You Can’t Just Let People Tear Your Clothes Off Anymore

By:
, , ,

Recently, International Alliance of Theatrical Stage Employees (IATSE), the union which has members working in performing arts venues, convention centers, movies, and television productions, recently released their Covid-19 reopening guide. If you work in an environment that employs IATSE members, it is worth reviewing the guidelines to get a sense of what the union expects working conditions to look like.

By and large, the guidance on the first 19 pages doesn’t differ substantially from some of the other guidelines that have appeared here on ArtsHacker. If you have pored over the guidance put out by your state/province, you are probably familiar with much of this.

If you haven’t formulated internal human resource policies about training, testing, reporting, quarantine length and leave policies, the guide provides a good framework for creating them, including some information on paid leave laws in the U.S. and Quebec.

The last seven pages of the guide address how to apply the safety practices you may already be generally aware of to the specific situations one encounters during live performances. As the title of this post references, in the past it has been very common to have two-three people standing ready off-stage to pull the clothing off a performer in order to effect a quick costume change.

So for example, in regard to shared wardrobe and make-up spaces and resources, some of the guidelines provided are:

  • For example, a small group of performers and dressers can be formed as a “work team” to limit their exposure.
  • Dressers should not “float” through the entire cast.
  • Performers should be instructed to dispose of used tissues, lozenges, etc. in trash receptacles, rather than handing them to dressers and guardians
  • Performers may not be able to wear face masks or PPE in costume. Workers in close proximity to actors without face masks shall wear a properly fitted N95 face mask and face shield at all times and perform hand hygiene before and after the encounter.
  • No one should enter a workspace while Make-up Artists and Hair Stylists are working with an Actor
  • Mix foundation, powders, lipstick, etc on a separate clean palette for each individual

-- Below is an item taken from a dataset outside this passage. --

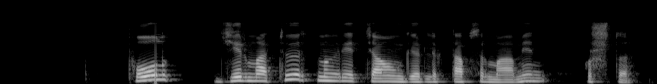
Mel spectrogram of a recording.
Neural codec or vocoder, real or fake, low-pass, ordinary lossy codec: none; real; 7.2 kHz; none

Some of the guidelines are relatively obvious like not allowing fans to congregate around the stage door. There are others, that while obvious from generally known guidelines, once you see them applied in a practical situation, force one to acknowledge that additional time and resources will need to be allocated in order to stagger the spacing and movement of equipment and personnel. As they say, time is money. In many instances, the costs executing productions at the level of past standards will likely increase.

About Joe Patti

In addition to writing for ArtHacker, I have been writing the blog, Butts in the Seats (buttsseats.com) since 2004.
I am also an evangelist for the effort to Build Public Will For Arts and Culture being helmed by Arts Midwest and the Metropolitan Group. (http://www.creatingconnection.org/about/)
I am currently the Director of the Vern Riffe Center for the Arts at Shawnee State University. Across my career I have worked at University of Hawaii-Leeward Community College, University of Central Florida, Asolo Theater, Utah Shakespearean Festival, Appel Farm Arts and Music Center and numerous other places both defunct and funky.

Leave a Comment

Send this to a friend